I just realized something. This blog post is supposed to be a summary of the meeting we had two Saturdays ago, but I just rambled on about something we didn't actually talk about. I guess it's bonus material.

And please, if you guys have any comments or questions, criticisms, I welcome them.

Summary of meeting on 10/24 (part 4)

Last time I left you with the cliffhanger that the oldest rocks known to man show the chemical signatures of life, rather than non-life. In other words, as far back as we can study geological formations, life has been here. Let me put this in perspective.

After the earth was formed roughly 4.5 billion years ago, it was unfit for life (or formless and empty). There were many impactor events that would have melted the earth's crust and vaporized all of its water in this early, "hadaean" period, which lasted from the time of earth's formation until roughly 3.9-3.8 billion years ago. The end of this era was particularly harsh, and was called the "late heavy bombardment", when the intensity and frequency of these impactor events were quite high.

These events are planet-sterilizing, so any life that could have existed was snuffed out. (Interestingly enough, there is recent research that argues that some life, if it existed, may have survived. However, this conclusion is controversial at this point. We'll have to see how that theory shakes out over then next year or so.) In addition to destroying all life, these impactors also melted all of the rocks, such that the oldest known rocks on the planet today (which are in Greenland I believe) date to the end of the late heavy bombardment, roughly 3.85 billion years ago.

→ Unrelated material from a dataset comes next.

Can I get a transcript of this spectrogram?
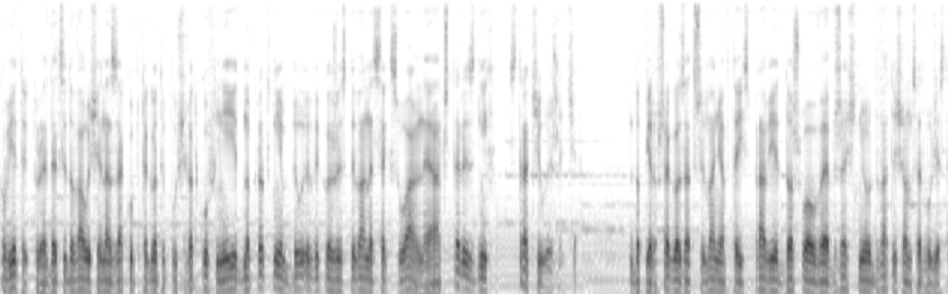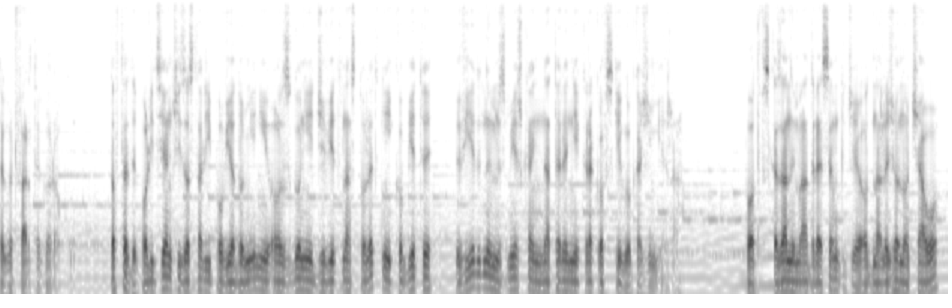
Kobiety, które decydowały się na zakup tego typu środków, niejednokrotnie były wykorzystywane seksualnie, a cztery z nich straciły życie. Do pierwszego zatrzymania w tej sprawie doszło we wrześniu 2024 roku. To wtedy policjanci zostali powiadomieni o zgonie 19-letniej kobiety w jednym z mieszkań na terenie krakowskiego Kazimierza. Pod wskazanym adresem, gdzie odnaleziono ciało,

In these rocks, the carbonaceous materials that we can find all bear the signature of life! In other words, the oldest known rocks date from a period that is also the earliest possible moment that the earth was habitable, and yet they show signs that life existed then! Not only was there no prebiotic soup (see my previous post), but life arose essentially instantaneously.

Wow. OK, next time we'll get to the third point I brought up in my last post: the initial complexity of life.